At times this imprecision, combined with the authors’ zeal for conciseness, seriously interferes with the clarity of exposition. Chapter 16 is on eigenvalues and eigenvectors, and most of the chapter consists of a flurry of numbered paragraphs, densely packed one after the other (no spaces between them), introducing a series of important facts. Setting these off as theorems and giving proofs would have greatly enhanced the readability of this chapter; as it is, the layout has these facts being blurred together in a whirlwind of statements. And some of them are just downright confusing. For example, after correctly noting that if \(\lambda\) is an eigenvalue of \(A\) and \(p(x)\) is a polynomial, then \(p(\lambda)\) is an eigenvalue of \(p(A)\), the authors state: “In particular, the matrix \(A\) satisfies its own characteristic equation”. The phrase “in particular” makes it sound like the Cayley-Hamilton theorem is a consequence of the fairly trivial observation that precedes it, which is not the case at all, unless of course \(A\) is a diagonalizable matrix, which is not an assumption here. The reader is left with the false impression that the Cayley Hamilton theorem is an obvious fact, which it is not.

A more substantial concern that I have with the book is: I’m not quite sure just who it is intended for.

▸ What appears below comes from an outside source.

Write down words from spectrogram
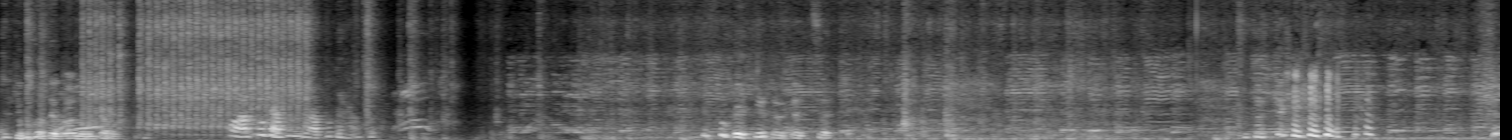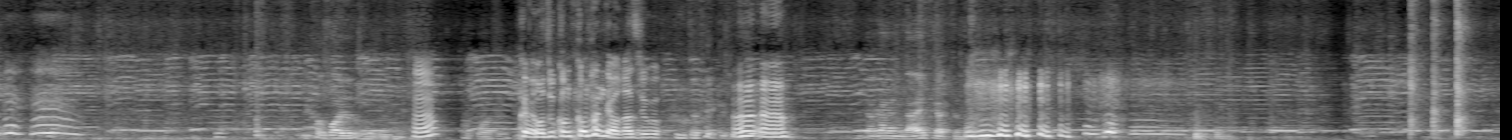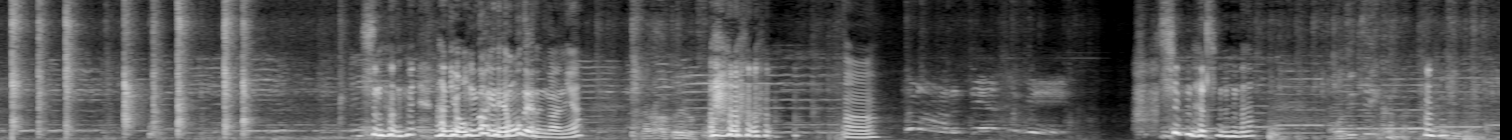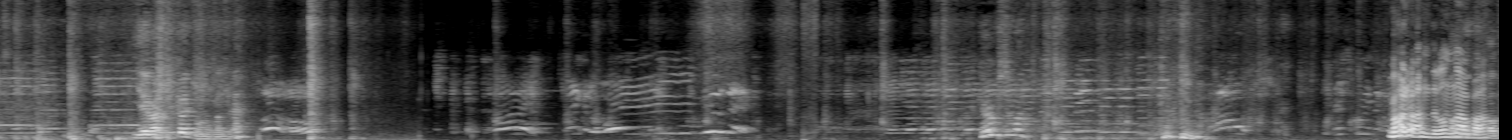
기분한테 널 놀자고. 어 아프다 아프다 아프다 아프다 왜 이래 대체. 갖고. 응? 갖고 와줘. 그래 어두컴컴한 데 와가지고 진짜 팩트. 응, 응. 약간 나이트 같은. 신났네? 아니 엉덩이 네모되는 거 아니야? 약간 앞돌렸어. 어 신나 신나 어디 찌익한다 얘가 좀 같네 괴롭히지 마 말을 안 들었나 봐.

The authors state in the preface that it is written for “senior undergraduates and for beginning graduate one-semester courses.” I am inclined to agree that an undergraduate would have to have reached senior status to get something out of a book that is this concisely written. However, most undergraduate mathematics majors take linear algebra well *before* their senior year; in fact, at many institutions, a linear algebra course is one of the first proof-oriented ones that a math major takes, and a solid grounding is linear algebra is useful in other courses taken subsequently. The problem here is that, given the succinctness of the exposition, lack of any discussion of proof techniques, and the level of knowledge that is presumed on the part of the reader (at one point it is apparently assumed that the reader knows that \(\pi\) is transcendental, and complex numbers are used from the outset; the fundamental theorem of algebra is also used to prove the existence of eigenvalues with no discussion of what that theorem says) this book seems too difficult for students just beginning the study of post-calculus mathematics. In other words, the undergraduate students for whom this book might be suitable are those who would likely have seen most of the topics in this book before.

Likewise, as a text for *graduate* students in mathematics, this book also seems unsuitable; it spends a lot of time on topics that a graduate mathematics major should already know, and at the same time doesn’t cover many topics that one *would* expect to see in any kind of good graduate linear algebra course, including canonical forms, bases for infinite dimensional spaces, bilinear forms, operators on an inner product space, and proofs of some of the results that are stated without proof here, such as the Cayley-Hamilton theorem and Perron-Frobenius theorem. The exercises are also not demanding enough for graduate mathematics students. For these reasons, this is also not a book that I would recommend as a text for a second undergraduate course in linear algebra. Finally, if intended for students in disciplines other than mathematics, the book seems too hard and theoretical, with not enough applications given.

Bottom line: Faculty members, and graduate students in engineering or related disciplines, might find it convenient to have a short and succinct summary of some of the facts of linear algebra close at hand, but I see serious problems with the use of this book as a text for a mathematics course at either the undergraduate or graduate level.

Mark Hunacek (mhunacek@iastate.edu) teaches mathematics at Iowa State University.